#### [WHAT YOU WILL DO]
Reproduce exactly the lines beginning with the line that contains "I'd like to" and ending at the final line of the material below.

DATA RECORDS: Begin

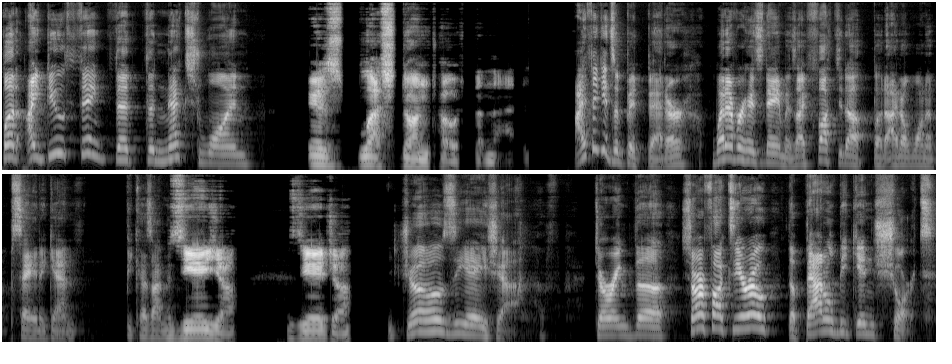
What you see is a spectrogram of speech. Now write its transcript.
But I do think that the next one is less done toast than that. I think it's a bit better. Whatever his name is, I fucked it up, but I don't want to say it again because I'm Zieja. Zieja. Joe Zieja. During the Star Fox Zero, the battle begins short.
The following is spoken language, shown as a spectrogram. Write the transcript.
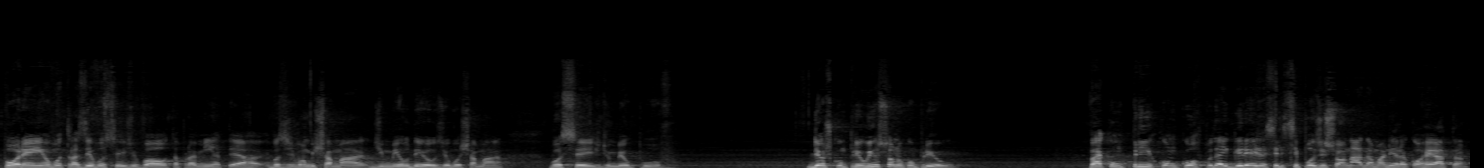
Porém, eu vou trazer vocês de volta para a minha terra e vocês vão me chamar de meu Deus, e eu vou chamar vocês de meu povo. Deus cumpriu isso ou não cumpriu? vai cumprir com o corpo da igreja se ele se posicionar da maneira correta.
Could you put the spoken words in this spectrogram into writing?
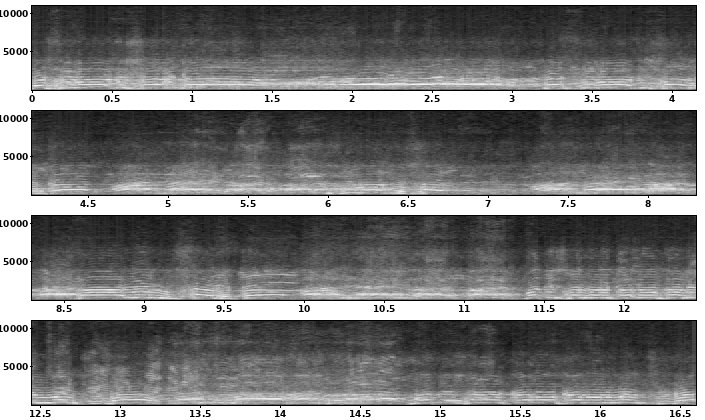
ফেসিবাদ সরকার সরকার কালো কানুন মানছি না সরকার কালো কানুন মানছি না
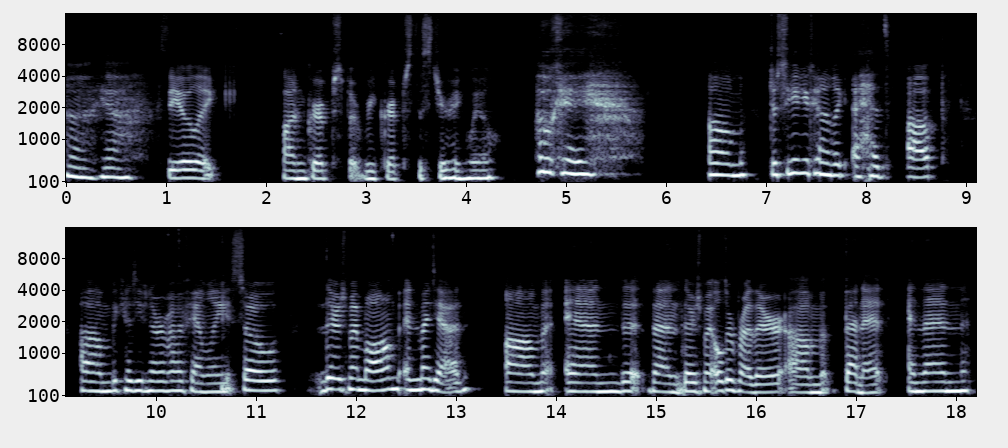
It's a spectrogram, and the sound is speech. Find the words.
Uh, yeah. Theo, like, ungrips but regrips the steering wheel. Okay. Um, just to give you kind of like a heads up, um, because you've never met my family. So there's my mom and my dad. Um, and then there's my older brother, um, Bennett. And then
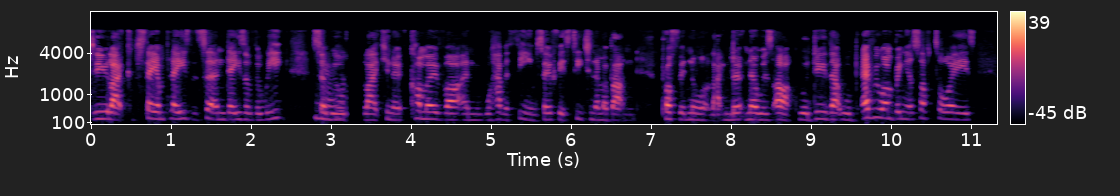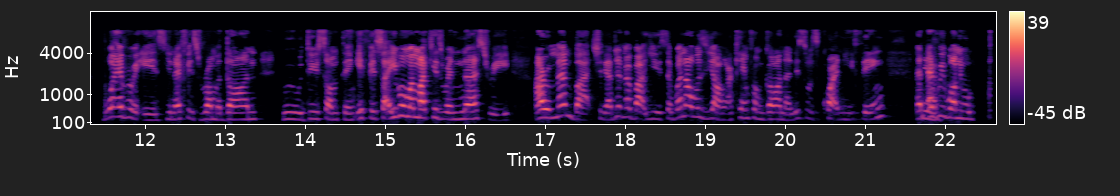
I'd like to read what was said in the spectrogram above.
do like stay and plays at certain days of the week. So Yeah. we'll like you know come over and we'll have a theme. So if it's teaching them about Prophet Noah, like Noah's Ark, we'll do that. We'll everyone bring your soft toys, whatever it is. You know, if it's Ramadan, we will do something. If it's like, even when my kids were in nursery, I remember actually. I don't know about you. So when I was young, I came from Ghana, and this was quite a new thing, and Yeah. everyone will each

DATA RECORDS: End

#### [YOUR SOLUTION]
I'd like to read what was said in the spectrogram above.
do like stay and plays at certain days of the week. So Yeah. we'll like you know come over and we'll have a theme. So if it's teaching them about Prophet Noah, like Noah's Ark, we'll do that. We'll everyone bring your soft toys, whatever it is. You know, if it's Ramadan, we will do something. If it's like, even when my kids were in nursery, I remember actually. I don't know about you. So when I was young, I came from Ghana, and this was quite a new thing, and Yeah. everyone will each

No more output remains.